This post was written by Dawn Brown, CFP®, a regular BE Smart contributor and senior financial adviser at Altfest Personal Wealth Management. For more about the author, scroll down to the end of this post.
The College Board publishes an annual survey, Trends in College Pricing. The 2015 report shows an increase of 2.9% in the cost of tuition and fees for a four-year degree in 2015–2016 compared to those costs for 2014–2015. The report lists the average tuition and fees in 2015–2016 to attend a four-year private college at $32,405.
With the ever increasing cost of college, those of us with school-age children need to incorporate college savings into our budgets.

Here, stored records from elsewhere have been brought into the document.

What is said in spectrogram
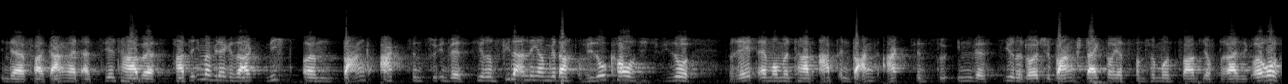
in der Vergangenheit erzählt habe, hatte immer wieder gesagt, nicht ähm, Bankaktien zu investieren. Viele Anleger haben gedacht, wieso kauft sich, wieso rät er momentan ab, in Bankaktien zu investieren? Die Deutsche Bank steigt doch jetzt von 25 auf 30 Euro.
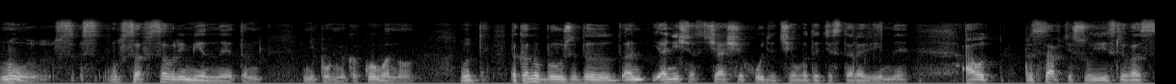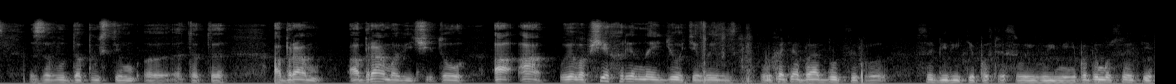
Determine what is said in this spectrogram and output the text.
ну, с- с- ну со- современные там, не помню какого, но ну, т- так оно бы уже, да, он- они сейчас чаще ходят, чем вот эти старовинные. А вот представьте, что если вас зовут, допустим, э, этот э, Абрам Абрамович, то АА, вы вообще хрен найдете, вы, вы хотя бы одну цифру соберите после своего имени, потому что эти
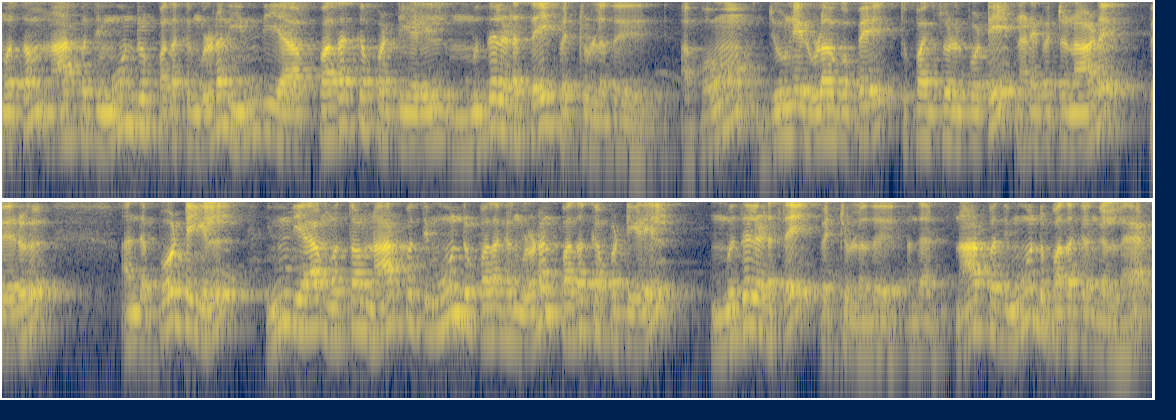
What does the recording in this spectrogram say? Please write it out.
மொத்தம் நாற்பத்தி மூன்று பதக்கங்களுடன் இந்தியா பதக்கப்பட்டியலில் முதலிடத்தை பெற்றுள்ளது. அப்போ ஜூனியர் உலகக்கோப்பை துப்பாக்கி சுடல் போட்டி நடைபெற்ற நாடு பெரு அந்த போட்டியில் இந்தியா மொத்தம் நாற்பத்தி மூன்று பதக்கங்களுடன் பதக்கப்பட்டியலில் முதலிடத்தை பெற்றுள்ளது. அந்த நாற்பத்தி மூன்று பதக்கங்களில்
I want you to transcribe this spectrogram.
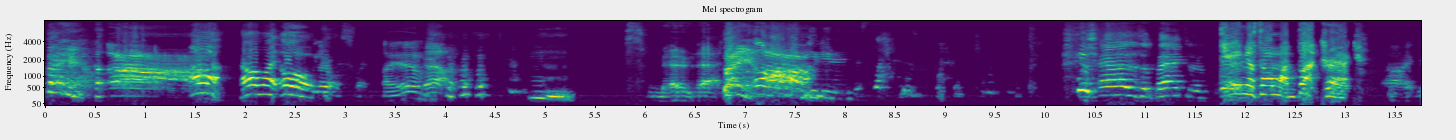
Bam! Ah! Ah! How am I? Oh, you're all sweaty. I am. Now. Smell that. Bam! Ah! Ah, there's a patch of Anus on my butt crack! All right.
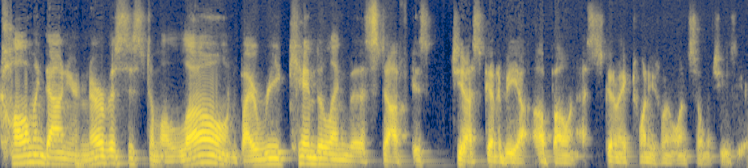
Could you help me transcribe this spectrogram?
calming down your nervous system alone by rekindling this stuff is just going to be a, a bonus. It's going to make 2021 so much easier.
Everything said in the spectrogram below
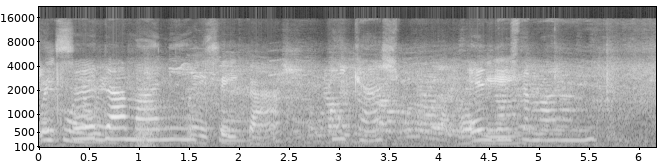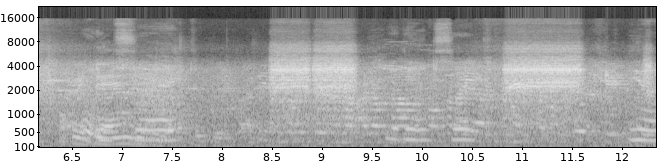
may ano. The money. May pay cash. Pay cash. And Okay. there's the money. Pwede. Insert. Okay, insert. Uh, uh, yeah.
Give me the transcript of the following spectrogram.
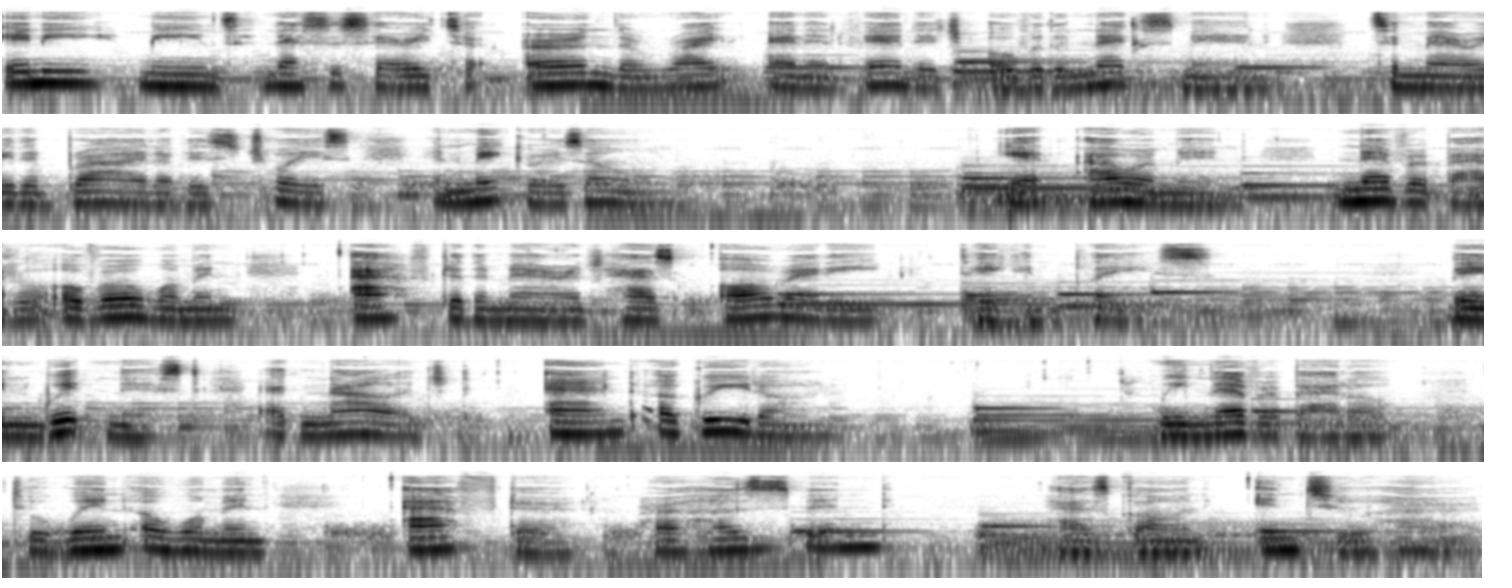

Though salaries are often stretched just meeting fixed expenses, putting savings aside early will help future college prospects and should put them in a better economic position in the future. According to the U.S. Census, in 2014 households headed by a bachelor’s degree holder between the ages of 25 and 34 earned about 66% more than households headed by those holding just high school diplomas.
Saving for college must be considered one of your overall goals. In establishing a budget you need to first determine your goals and then prioritize them. They should then be broken down into short- and long-term time frames with a cost attached to each. Be realistic about how much you can put aside. Look to see where you can reduce your variable (as opposed to fixed) costs to save for each of your goals.
Once you have done your budget and calculations, determine how much you can put aside for college savings and put those savings on automatic. Open up a 529 plan and contribute to it monthly. These funds will be invested and grow over time. Remember, starting early is the key. For example, if you plan to send your 1-year-old daughter to Spelman, the total cost quoted on the college’s website for 2015–2016 is $38,751. If you use the “World’s Simplest College Cost Calculator” on savingforcollege.com, it figures you will need to save $755 per month to cover the total cost of four years of college for your little one. Assuming a 4% inflation rate, the cost for college totals about $321,000. By investing $755 per month and assuming a 6% annual return, you will have enough to pay for college.
Of course, this savings amount just isn’t feasible for the vast majority of Americans. Instead, your goal should be to save what is affordable for you given your overall financial situation. You can determine this by taking an in-depth look at your finances and determining where you can cut back to save for college costs.
Don’t try to save for the full cost of college if your budget cannot initially handle it—you can always increase your savings over time. Saving regularly, even if it’s a small amount, will make a difference. Just starting is a step in the right direction and will result in a lesser need for loans in the future.
Dawn Brown is originally from Birmingham, England. She received her B.A. with honors from Birmingham City University (formerly Birmingham Polytechnic). She is a graduate of Pace University’s Financial Planning Program, a CFP® licensee, and a member of the National Association of Personal Financial Advisors, or NAPFA. She has appeared in many media publications, including The Wall Street Journal, Money, Consumer Reports, and Black Enterprise.